UC’s DAAPworks showcases next generation of creative innovators

DAAP celebrates second virtual exhibition, a new fine arts studio annex and the return to campus

Like many events and experiences in the last year, DAAPworks — the annual showcase of the graduating class from UC’s College of Design, Architecture, Art, and Planning — went virtual for the first time ever in 2020.

One year later, with in-person events still on hold, DAAP continues to embrace the virtual medium for DAAPworks while ushering in a new chapter for the college.

The DAAPworks exhibition opens at 6 p.m., Tuesday, April 27, at www.daapworks.com, where student works will be on view indefinitely.

Future-oriented

While DAAP leaders are excited for a return to campus and in-person events, the benefits of having a digital program as opposed to having just an exhibit and showcase in a gallery are numerous enough to become a permanent fixture of the event.

Collage of art, graphic design, photography, models

A sample of the student projects on view in DAAPworks.

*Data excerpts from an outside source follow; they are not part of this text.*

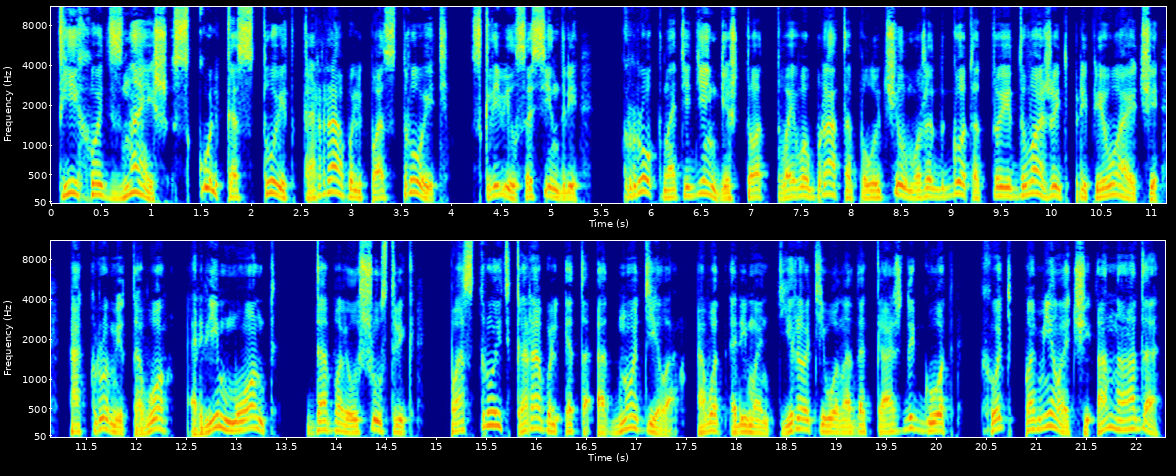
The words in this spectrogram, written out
Ты хоть знаешь, сколько стоит корабль построить? скривился Синдри. Крок на те деньги, что от твоего брата получил, может год, а то и два жить припеваючи. А кроме того, ремонт, добавил Шустрик. Построить корабль – это одно дело, а вот ремонтировать его надо каждый год, хоть по мелочи, а надо.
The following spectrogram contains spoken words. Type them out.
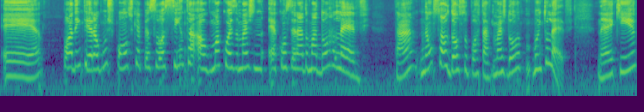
É, podem ter alguns pontos que a pessoa sinta alguma coisa, mas é considerado uma dor leve tá? Não só dor suportável, mas dor muito leve, né? Que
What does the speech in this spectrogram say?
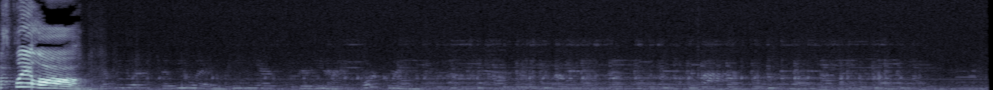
Shops Play Along!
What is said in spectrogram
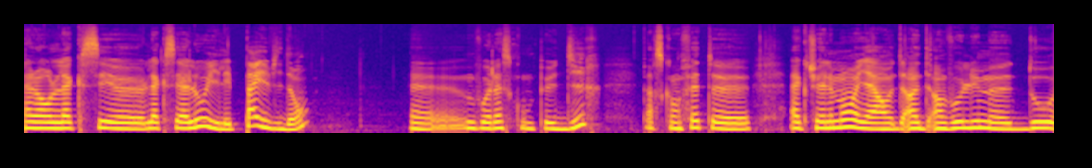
Alors l'accès, l'accès à l'eau, il n'est pas évident. voilà ce qu'on peut dire. Parce qu'en fait, actuellement, il y a un, un volume d'eau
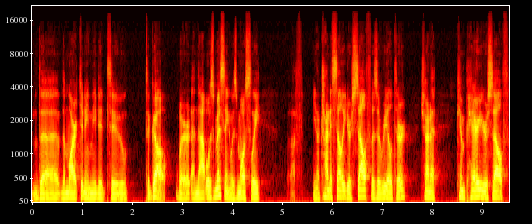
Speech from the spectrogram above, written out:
the the marketing needed to to go. Where and that was missing. It was mostly, uh, you know, trying to sell yourself as a realtor, trying to compare yourself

Photo/provided

“Out of necessity last year, we did a virtual DAAPworks,” says DAAP Dean Timothy Jachna. “We discovered a lot of elements that we’re trying to optimize this time to set ourselves up for a future in which we have a hybrid presence: physical and virtual. Very future-oriented.”

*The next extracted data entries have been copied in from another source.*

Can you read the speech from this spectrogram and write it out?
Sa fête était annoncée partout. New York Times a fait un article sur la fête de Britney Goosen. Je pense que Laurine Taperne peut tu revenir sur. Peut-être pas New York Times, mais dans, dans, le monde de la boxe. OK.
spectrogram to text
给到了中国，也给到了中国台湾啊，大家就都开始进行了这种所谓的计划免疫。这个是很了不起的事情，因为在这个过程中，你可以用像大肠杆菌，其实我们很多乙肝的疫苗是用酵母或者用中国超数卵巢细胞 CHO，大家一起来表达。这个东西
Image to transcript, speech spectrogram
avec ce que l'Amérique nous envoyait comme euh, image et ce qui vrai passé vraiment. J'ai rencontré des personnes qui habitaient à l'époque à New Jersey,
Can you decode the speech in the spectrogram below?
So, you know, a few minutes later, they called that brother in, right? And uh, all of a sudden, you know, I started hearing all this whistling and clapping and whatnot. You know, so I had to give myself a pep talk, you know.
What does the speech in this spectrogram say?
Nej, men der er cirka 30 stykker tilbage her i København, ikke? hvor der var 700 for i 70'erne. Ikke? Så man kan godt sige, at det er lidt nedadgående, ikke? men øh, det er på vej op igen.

Typically celebrated as a live event in the DAAP building on campus, DAAPworks’ digital format has increased the reach and longevity of the exhibition — last year’s event garnered an audience from every continent besides Antarctica.

Director of DAAP galleries Aaron Cowan is even working with 3D-scanning software to better recreate DAAP’s iconic physical spaces and experiences virtually.

DAAP currently offers 3D walkthroughs of exhibits in UC’s Reed and Meyers galleries, and Cowan is exploring the possibility of scanning next year’s DAAPworks exhibition as a true blend of the physical and the digital.

“The technology opens up a lot of opportunities for people to really be able to expose themselves to DAAP and its environment and creativity, whether they’re in driving distance or on the other side of the globe,” he says.

Students first

Cowan points out that some students’ work lends itself better to a physical presentation while others thrive in a digital medium. To offer both in the future levels the playing field for everyone.

Digital image of a limo covered in pink checked sheet

Digital book, “I Heard God's Voice in a Pink Stretch Limo,” created by fine art student Hannah Kast, will be exhibited in DAAPworks. Photo/provided

“Having this broad approach to DAAPworks makes it so that all students, regardless of their practice, school and program, have the opportunity to present their work in the way that best suits it and can be experienced in the manner that it would be in the professional world,” he says. 

New this year, projects will be categorized based on DAAP’s five strategic focus areas:

  • urban systems
  • health and well-being
  • digital culture
  • creative entrepreneurship
  • sustainable living

“We’re celebrating the schools and the programs, but also the themes that link them,” Dean Jachna says.

DAAP Fashion

Two models wear black work dresses

Je Travaille | I Work Collection by fashion design student Tiara Jones | Photo/Quincy Allfree

For decades, DAAPworks was capped off with the highly anticipated DAAP Fashion Show, a runway exhibition fit for Fashion Week.

While in-person events like this are still on hold, senior fashion design students will display their collections alongside all other design disciplines in the virtual DAAPworks event. 

Later, in May, DAAP will present a virtual fashion event featuring graduates’ work in a unique and exciting video experience that will bring viewers to the front row, right in the comfort of your home. Learn more.

DAAP Studio Annex

With virtual experiences from DAAP on the rise, there is a new opportunity for the public to engage with students’ work in person. 

Exterior of DAAP Studio Annex building

Photo/Emersion Design

Graduate students from DAAP’s School of Art will be showcasing their work at the new DAAP Studio Annex located near campus at 429 Riddle Road, just west of the Clifton Avenue and Martin Luther King Jr. Drive intersection.

A longtime passion project for DAAP Dean Emeritus Robert Probst, the new studio annex is a crucial dedicated space for students to practice art and a research facility for the fine arts department.

“Our idea was that it would be a destination to see the next generation of working artists in Cincinnati in action,” Probst says.

Monitored group visits are available by appointment.

“This is a new venue in the Cincinnati arts scene that the community has not been introduced to before,” Dean Jachna says. “It’s almost a soft opening for all of DAAP — a preview of us reopening into the fall semester.”

Interior of a warehouse-like art studio space

The DAAP Studio Annex is a dedicated space for fine arts students. Photo/Emersion Design

Master plan sketch for a city greenway

Master of architecture student Jordan Sauer's thesis —a master plan for Lick Run Greenway in Cincinnati's South Fairmount — is on view in DAAPworks. Photo/provided

Colorful design concepts for Pop-Up Playscapes

"Smart Start Pop-Up Playscapes" created by interior design student Callie Forsythe | Photo/provided